Columns of tractors from all over the world entered the center of Herentals on Friday evening around 7.30 pm. After a while, every square meter of the market square was occupied by an agricultural vehicle. Because the city council of Herentals and the local Neteland police heard of the action in the afternoon, they made the north side of the Grote Markt car-free. Police estimated that about two hundred tractors were gathered together.
The fleet may have seemed intimidating, but the farmers themselves kept a low profile except for a few firecrackers. The aim was to make a statement with their massive presence to N-VA, the party of Flemish Minister Zuhal Demir and Prime Minister Jan Jambon. The latter was the guest of honor at the New Year’s reception of N-VA Herentals on Friday in a room on the square. Kempen farmers could hardly pass up this opportunity.
Jan Jambon arrived promptly at 7:30 PM and walked past the farmers into the hall under police escort. Apart from the occasional insult such as ‘traitor to the country’, the farmers allowed him to pass undisturbed. Shortly afterwards he invited a small delegation for an interview. Fifteen minutes later, those farmers were back with their colleagues.
“To be honest, Jan Jambon reacted quite sullen and sullen,” said Gunther Claessens, who has a poultry farm in the Turnhouts Fen area. “He wanted to show that he is the boss. The nitrogen decree was voted for him. We tried on all sides to convince him to reconsider the file, but he did not respond.
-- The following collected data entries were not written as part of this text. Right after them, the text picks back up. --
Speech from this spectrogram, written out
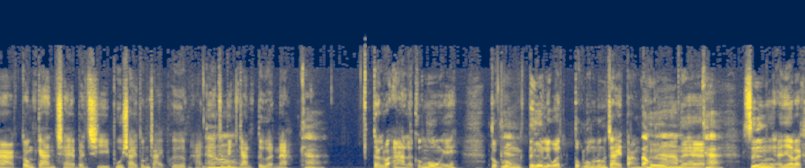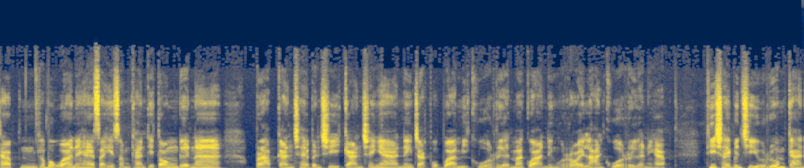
หากต้องการแชร์บัญชี ผู้ใช้ต้องจ่ายเพิ่มอันนี้อ๋อจะเป็นการเตือนนะค่ะแต่เราอ่านแล้วก็งงเอ๊ะตกลงค่ะเตือนหรือว่าตกลงต้องจ่ายตังค์ต้องเพิ่มห้ามนะฮะค่ะซึ่งอันนี้แหละครับอืมเขาบอกว่านะฮะสาเหตุสำคัญที่ต้องเดินหน้า ปราบการแชร์บัญชีการใช้งาน เนื่องจากพบว่ามีครัวเรือนมากกว่า 100 ล้านครัวเรือนนะครับ ที่ใช้บัญชีร่วมกัน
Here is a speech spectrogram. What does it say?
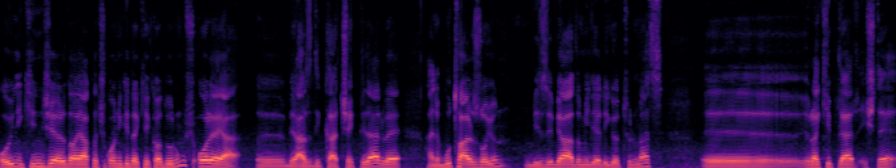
oyun ikinci yarıda yaklaşık 12 dakika durmuş. Oraya e, biraz dikkat çektiler ve hani bu tarz oyun bizi bir adım ileri götürmez. E, rakipler işte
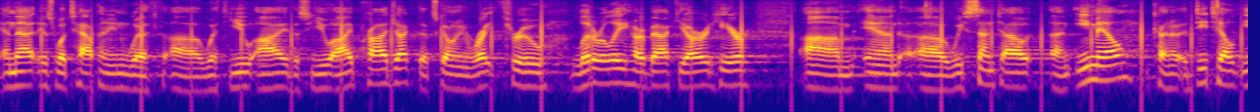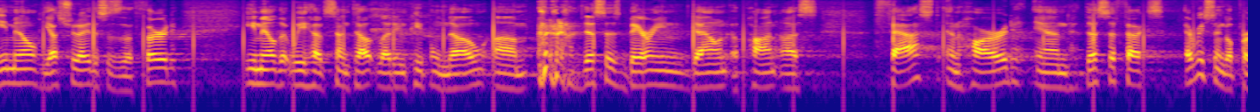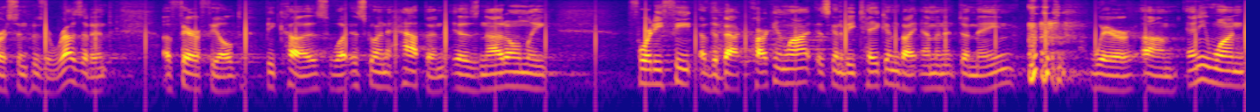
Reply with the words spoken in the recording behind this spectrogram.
And that is what's happening with, uh, with UI, this UI project that's going right through literally our backyard here. Um, and uh, we sent out an email, kind of a detailed email yesterday. This is the third email that we have sent out letting people know. Um, this is bearing down upon us fast and hard, and this affects every single person who's a resident of Fairfield because what is going to happen is not only 40 feet of the back parking lot is going to be taken by eminent domain, where um, anyone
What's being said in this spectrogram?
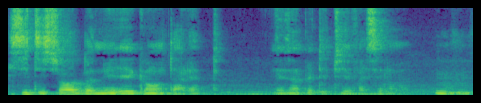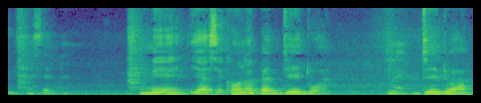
Si tu sors de nuit et qu'on t'arrête, les gens peuvent te tuer facilement. C'est vrai. Mais il y a ce qu'on appelle des doigts. Ouais. Des doigts.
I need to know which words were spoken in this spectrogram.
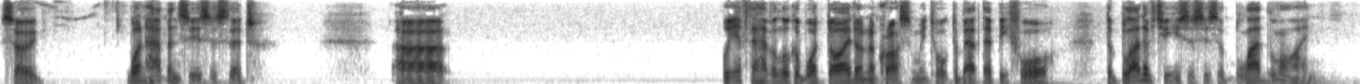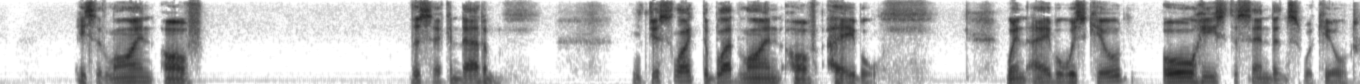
So, what happens is is that uh, we have to have a look at what died on the cross, and we talked about that before. The blood of Jesus is a bloodline. It's a line of the second Adam just like the bloodline of Abel. When Abel was killed, all his descendants were killed.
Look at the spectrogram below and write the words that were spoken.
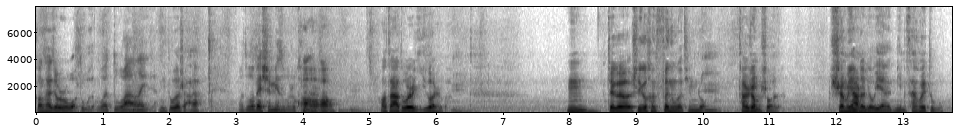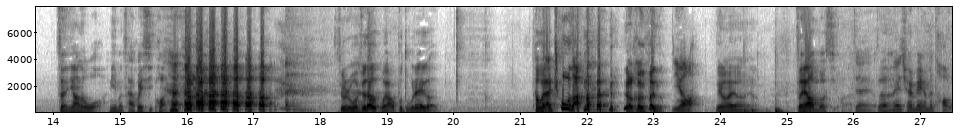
刚才就是我读的，我读完了已经，你读的啥呀？我读被神秘组织控制。哦哦，哦，咱俩读的是一个是吧？嗯，这个是一个很愤怒的听众，他是这么说的：什么样的留言你们才会读？怎样的我你们才会喜欢？就是我觉得我要不读这个，他会来抽咱们，就是很愤怒。你赢了。赢了，赢了，赢了，怎样我们都喜欢对，对我们也确实没什么套路，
Nitrogen is not the problem, the SPA areas are (special protection zones, ed.).”
According to the delegation, the Prime Minister countered their scientific arguments with retorts such as ‘what the university says doesn’t interest me at all’. Jambon reiterated that discussions with the various agricultural groups will continue in the coming days.
Speaking and listening
Claessens said that as a fifth-generation farmer, he had just received a permit for his poultry business before the regulations changed. “I had to make all kinds of expensive plans, I built two new stables and got myself into debt for 2 million euros. And then the new regulations came and my company in the Turnhouts Vennengebied was suddenly worthless. It’s a noose around my neck. The politicians really don’t know what they are doing, they are just wiping our farmers off the map.” A farmer from Geel agreed: “I often hear politicians say that they are now going to talk to the farmers, but I don’t hear anyone saying that they are going to listen to the farmers.”
Groups of farmers stood at the two main exits of the hall in the hope of still being able to interpellate the political boss of Flanders. But Jambon was led to his waiting car through the artist entrance on the other side of the building. He was able to leave for Brasschaat completely unnoticed. The last farmers left the Grote Markt around 10:50 p.m.